■ **What this task involves**
Where the lines below hold images, skip those and copy every word exactly.

### Information given ###

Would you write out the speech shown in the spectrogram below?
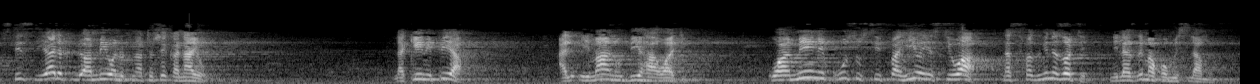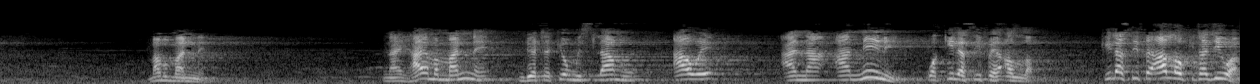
sisi yale tulioambiwa ndio tunatosheka nayo lakini pia al-imanu biha wajib. Kuamini kuhusu sifa hiyo ya istiwa na sifa zingine zote ni lazima kwa Muislamu. Mambo manne. Na haya mambo manne ndio yatakiwa Muislamu awe anaamini kwa kila sifa ya Allah. Kila sifa ya Allah ukitajiwa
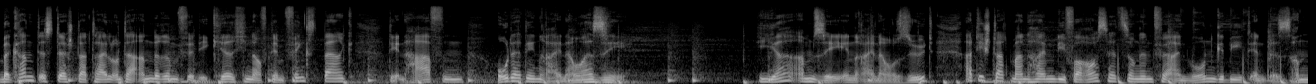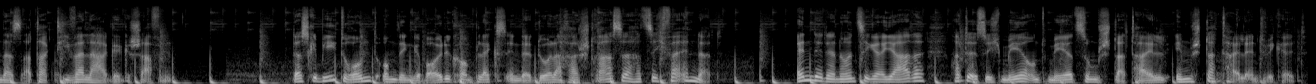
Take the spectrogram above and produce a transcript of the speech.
Bekannt ist der Stadtteil unter anderem für die Kirchen auf dem Pfingstberg, den Hafen oder den Rheinauer See. Hier am See in Rheinau Süd hat die Stadt Mannheim die Voraussetzungen für ein Wohngebiet in besonders attraktiver Lage geschaffen. Das Gebiet rund um den Gebäudekomplex in der Durlacher Straße hat sich verändert. Ende der 90er Jahre hatte es sich mehr und mehr zum Stadtteil im Stadtteil entwickelt.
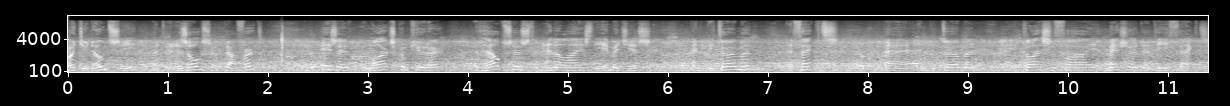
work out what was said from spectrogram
What you don't see, but it is also covered, is a large computer that helps us to analyze the images and determine defects uh, and determine, classify and measure the defects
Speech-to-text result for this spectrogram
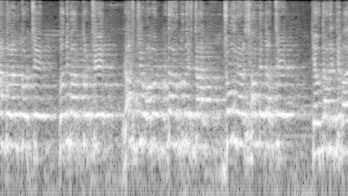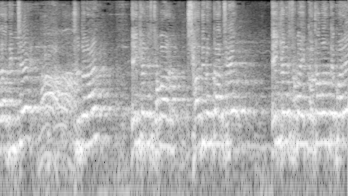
আন্দোলন করছে প্রতিবাদ করছে রাষ্ট্রীয় ভবন প্রধান উপদেষ্টা যমুনার সামনে যাচ্ছে। কেউ তাদেরকে বাধা দিচ্ছে? সুতরাং এইখানে সবার স্বাধীনতা আছে এইখানে সবাই কথা বলতে পারে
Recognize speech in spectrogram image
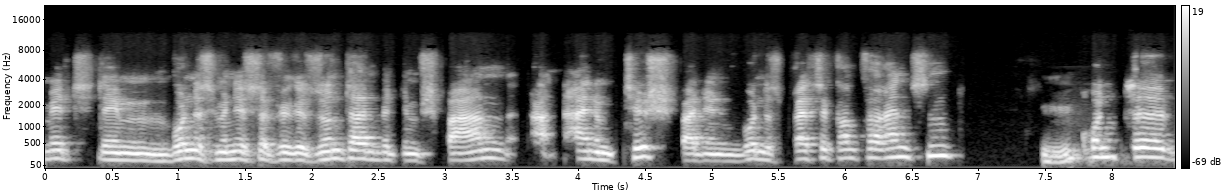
mit dem Bundesminister für Gesundheit, mit dem Spahn, an einem Tisch bei den Bundespressekonferenzen. Mhm. Und äh,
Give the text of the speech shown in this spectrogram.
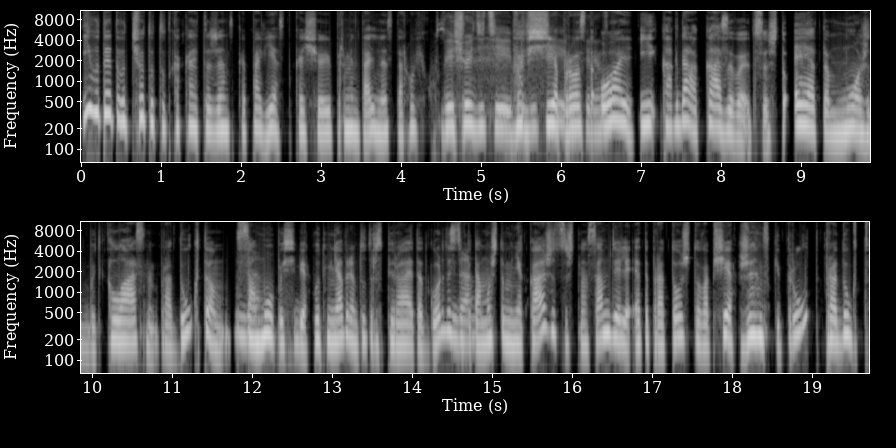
и вот это вот что-то тут какая-то женская повестка еще и про ментальное здоровье. Да Господи. еще и детей. Вообще детей просто, интересно. ой. И когда оказывается, что это может быть классным продуктом Да. само по себе, вот меня прям тут распирает от гордости, Да. потому что мне кажется, что на самом деле это про то, что вообще женский труд, продукт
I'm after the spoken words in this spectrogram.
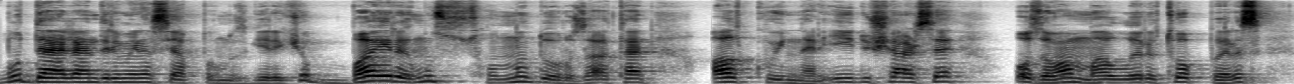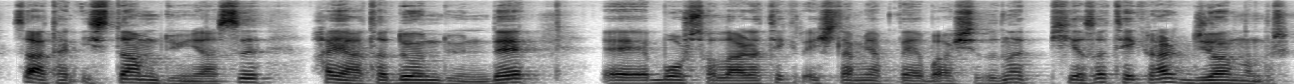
Bu değerlendirmeyi nasıl yapmamız gerekiyor? Bayramın sonuna doğru zaten altcoin'ler iyi düşerse o zaman malları toplarız. Zaten İslam dünyası hayata döndüğünde e, borsalarda tekrar işlem yapmaya başladığında piyasa tekrar canlanır.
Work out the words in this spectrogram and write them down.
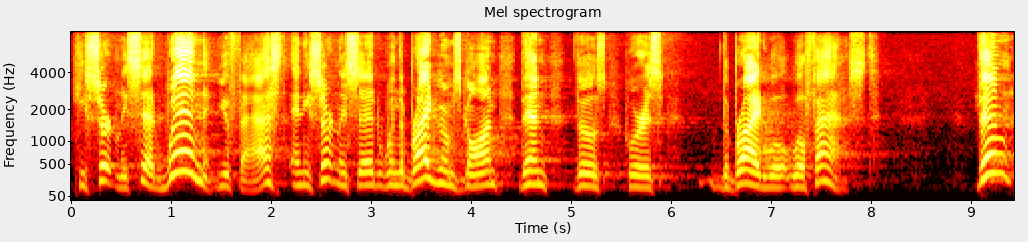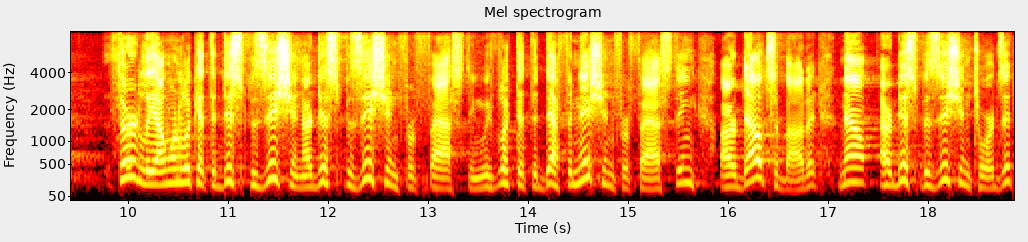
he certainly said, when you fast, and he certainly said, when the bridegroom's gone, then those who are his, the bride will, will fast. Then thirdly, I want to look at the disposition, our disposition for fasting. We've looked at the definition for fasting, our doubts about it. Now, our disposition towards it.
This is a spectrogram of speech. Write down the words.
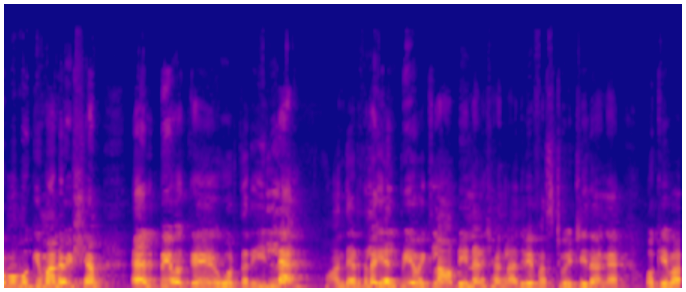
ரொம்ப முக்கியமான விஷயம். எல்பி ஓகே ஒருத்தர் இல்லை. அந்த இடத்துல எல்பியை வைக்கலாம் அப்படின்னு நினச்சாங்களா அதுவே ஃபஸ்ட்டு வெற்றி தாங்க. ஓகேவா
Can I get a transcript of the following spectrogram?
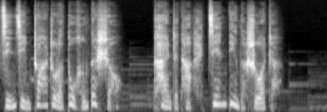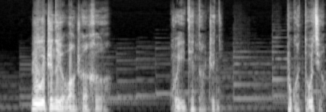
紧紧抓住了杜恒的手，看着他，坚定的说着：“如果真的有忘川河，我一定等着你，不管多久，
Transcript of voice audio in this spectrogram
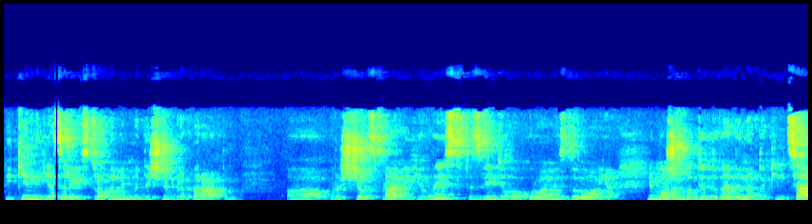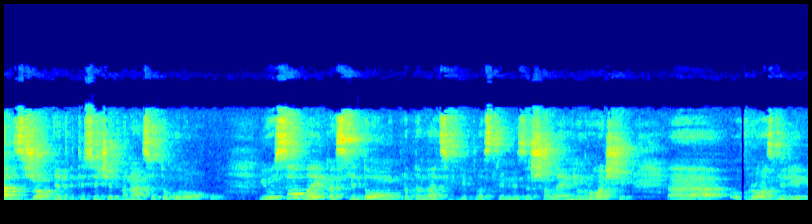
які не є зареєстрованим медичним препаратом, а, про що в справі є лист з відділу охорони здоров'я, не може бути доведена до кінця з жовтня 2012 року. І особа, яка свідомо продала ці дві пластини за шалені гроші е, в розмірі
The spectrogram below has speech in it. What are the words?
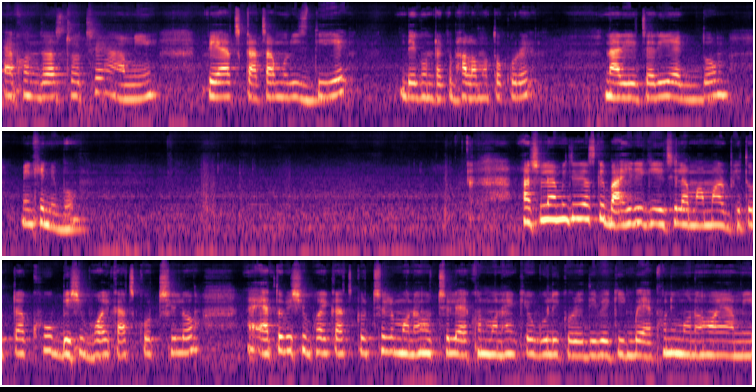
এখন জাস্ট হচ্ছে আমি পেঁয়াজ, কাঁচামরিচ দিয়ে বেগুনটাকে ভালো মতো করে নাড়িয়ে চাড়িয়ে একদম মেখে নেব। আসলে আমি যে আজকে বাইরে গিয়েছিলাম, আমার ভেতরটা খুব বেশি ভয় কাজ করছিল। এত বেশি ভয় কাজ করছিল, মনে হচ্ছিল এখন মনে হয় কেউ গুলি করে দিবে কিংবা এখনই মনে হয় আমি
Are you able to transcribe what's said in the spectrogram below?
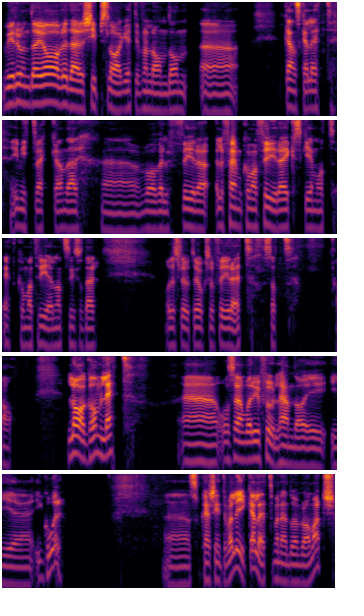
vi rundar ju av det där chipslaget ifrån London eh, ganska lätt i mittveckan där. Eh, var väl 4 eller 5,4 XG mot 1,3 eller något sånt där. Och det slutar ju också 4-1. Så att, ja, lagom lätt. Eh, och sen var det ju Fulham då i, i, eh, igår. Eh, som kanske inte var lika lätt, men ändå en bra match.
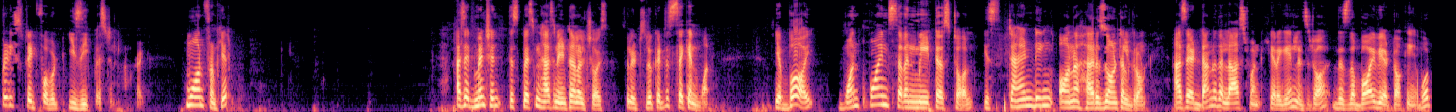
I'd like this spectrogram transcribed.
Pretty straightforward, easy question, right? Move on from here. As I mentioned, this question has an internal choice. So let's look at the second one. A boy 1.7 meters tall is standing on a horizontal ground. As I had done with the last one, here again, let's draw. This is the boy we are talking about.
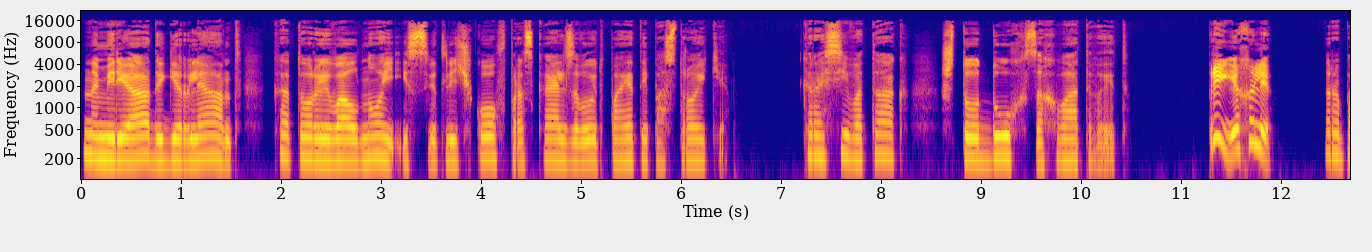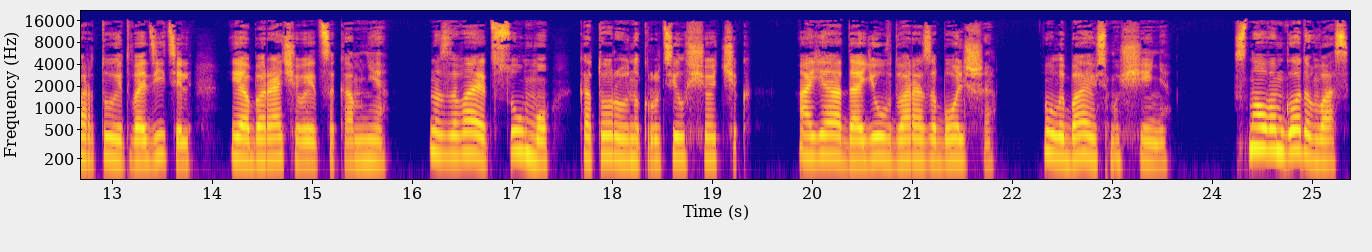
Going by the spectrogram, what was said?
на мириады гирлянд — которые волной из светлячков проскальзывают по этой постройке. Красиво так, что дух захватывает. «Приехали!» — рапортует водитель и оборачивается ко мне. Называет сумму, которую накрутил счетчик, а я даю в два раза больше. Улыбаюсь мужчине. «С Новым годом вас!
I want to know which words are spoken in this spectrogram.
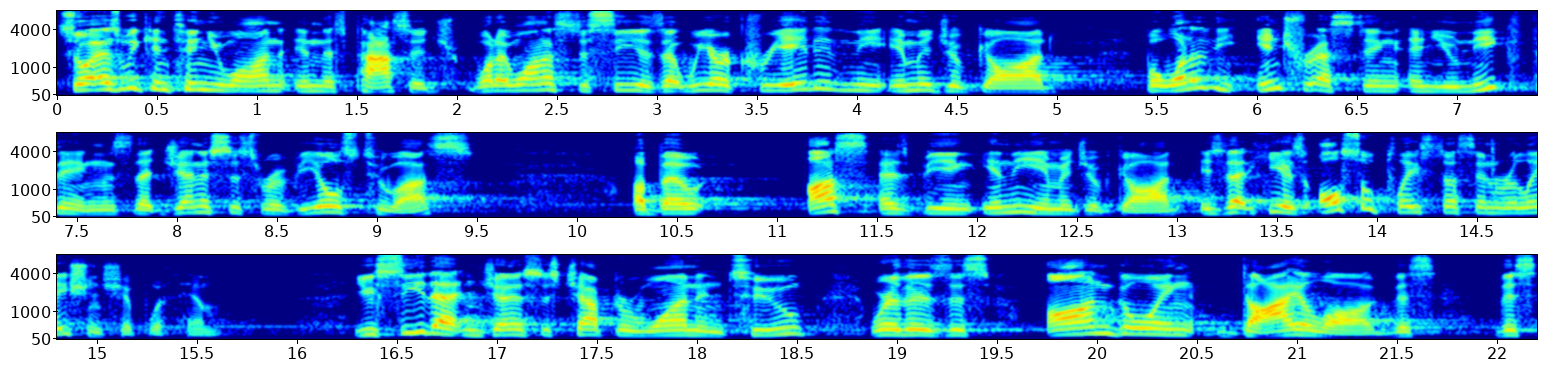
So, as we continue on in this passage, what I want us to see is that we are created in the image of God. But one of the interesting and unique things that Genesis reveals to us about us as being in the image of God is that He has also placed us in relationship with Him. You see that in Genesis chapter 1 and 2, where there's this ongoing dialogue, this, this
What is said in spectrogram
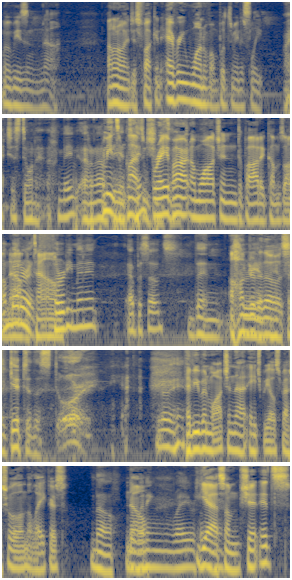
Movies and nah. I don't know, I just fucking every one of them puts me to sleep. I just don't. Maybe I don't know. I mean, some classic Braveheart. I'm watching. Departed comes on I'm now. better The at town. 30 minute episodes than A hundred of those. Like, get to the story. You know I mean? Have you been watching that HBO special on the Lakers? No. No. The winning way or something. Yeah, some shit. It's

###

■ **Solution to the exercise**
Would you write out the speech shown in the spectrogram below?
sisi yale tulioambiwa ndio tunatosheka nayo lakini pia al-imanu biha wajib. Kuamini kuhusu sifa hiyo ya istiwa na sifa zingine zote ni lazima kwa Muislamu. Mambo manne. Na haya mambo manne ndio yatakiwa Muislamu awe anaamini kwa kila sifa ya Allah. Kila sifa ya Allah ukitajiwa
Take the spectrogram above and produce a transcript of the speech.
Bekannt ist der Stadtteil unter anderem für die Kirchen auf dem Pfingstberg, den Hafen oder den Rheinauer See. Hier am See in Rheinau Süd hat die Stadt Mannheim die Voraussetzungen für ein Wohngebiet in besonders attraktiver Lage geschaffen. Das Gebiet rund um den Gebäudekomplex in der Durlacher Straße hat sich verändert. Ende der 90er Jahre hatte es sich mehr und mehr zum Stadtteil im Stadtteil entwickelt.
work out what was said from spectrogram
What you don't see, but it is also covered, is a large computer that helps us to analyze the images and determine defects uh, and determine, classify and measure the defects
Speech-to-text result for this spectrogram
আন্দোলন করছে প্রতিবাদ করছে রাষ্ট্রীয় ভবন প্রধান উপদেষ্টা যমুনার সামনে যাচ্ছে। কেউ তাদেরকে বাধা দিচ্ছে? সুতরাং এইখানে সবার স্বাধীনতা আছে এইখানে সবাই কথা বলতে পারে
Recognize speech in spectrogram image
mit dem Bundesminister für Gesundheit, mit dem Spahn, an einem Tisch bei den Bundespressekonferenzen. Mhm. Und äh,
Give the text of the speech shown in this spectrogram.
и вот это вот что-то тут какая-то женская повестка еще и про ментальное здоровье. Да Господи. еще и детей. Вообще детей просто, интересно. ой. И когда оказывается, что это может быть классным продуктом Да. само по себе, вот меня прям тут распирает от гордости, Да. потому что мне кажется, что на самом деле это про то, что вообще женский труд, продукт
I'm after the spoken words in this spectrogram.
Bu değerlendirmeyi nasıl yapmamız gerekiyor? Bayramın sonuna doğru zaten altcoin'ler iyi düşerse o zaman malları toplarız. Zaten İslam dünyası hayata döndüğünde e, borsalarda tekrar işlem yapmaya başladığında piyasa tekrar canlanır.
Work out the words in this spectrogram and write them down.
he certainly said, when you fast, and he certainly said, when the bridegroom's gone, then those who are his, the bride will, will fast. Then thirdly, I want to look at the disposition, our disposition for fasting. We've looked at the definition for fasting, our doubts about it. Now, our disposition towards it.
This is a spectrogram of speech. Write down the words.
ரொம்ப முக்கியமான விஷயம். எல்பி ஓகே ஒருத்தர் இல்லை. அந்த இடத்துல எல்பியை வைக்கலாம் அப்படின்னு நினச்சாங்களா அதுவே ஃபஸ்ட்டு வெற்றி தாங்க. ஓகேவா
Can I get a transcript of the following spectrogram?
紧紧抓住了杜恒的手，看着他，坚定的说着：“如果真的有忘川河，我一定等着你，不管多久，
Transcript of voice audio in this spectrogram
які не є зареєстрованим медичним препаратом, а, про що в справі є лист з відділу охорони здоров'я, не може бути доведена до кінця з жовтня 2012 року. І особа, яка свідомо продала ці дві пластини за шалені гроші е, в розмірі
The spectrogram below has speech in it. What are the words?
এখন জাস্ট হচ্ছে আমি পেঁয়াজ, কাঁচামরিচ দিয়ে বেগুনটাকে ভালো মতো করে নাড়িয়ে চাড়িয়ে একদম মেখে নেব। আসলে আমি যে আজকে বাইরে গিয়েছিলাম, আমার ভেতরটা খুব বেশি ভয় কাজ করছিল। এত বেশি ভয় কাজ করছিল, মনে হচ্ছিল এখন মনে হয় কেউ গুলি করে দিবে কিংবা এখনই মনে হয় আমি
Are you able to transcribe what's said in the spectrogram below?
vi rundar ju av det där chipslaget ifrån London eh, ganska lätt i mittveckan där. Eh, var väl 4 eller 5,4 XG mot 1,3 eller något sånt där. Och det slutar ju också 4-1. Så att, ja, lagom lätt. Eh, och sen var det ju Fulham då i, i, eh, igår. Eh, som kanske inte var lika lätt, men ändå en bra match.
I'd like this spectrogram transcribed.
Pretty straightforward, easy question, right? Move on from here. As I mentioned, this question has an internal choice. So let's look at the second one. A boy 1.7 meters tall is standing on a horizontal ground. As I had done with the last one, here again, let's draw. This is the boy we are talking about.
Going by the spectrogram, what was said?
на мириады гирлянд — которые волной из светлячков проскальзывают по этой постройке. Красиво так, что дух захватывает. «Приехали!» — рапортует водитель и оборачивается ко мне. Называет сумму, которую накрутил счетчик, а я даю в два раза больше. Улыбаюсь мужчине. «С Новым годом вас!
I want to know which words are spoken in this spectrogram.
So, as we continue on in this passage, what I want us to see is that we are created in the image of God. But one of the interesting and unique things that Genesis reveals to us about us as being in the image of God is that He has also placed us in relationship with Him. You see that in Genesis chapter 1 and 2, where there's this ongoing dialogue, this, this
What is said in spectrogram
Movies and nah. I don't know, I just fucking every one of them puts me to sleep. I just don't. Maybe I don't know. I mean, some classic Braveheart. I'm watching. Departed comes on I'm now. better The at town. 30 minute episodes than A hundred of those. Like, get to the story. You know I mean? Have you been watching that HBO special on the Lakers? No. No. The winning way or something. Yeah, some shit. It's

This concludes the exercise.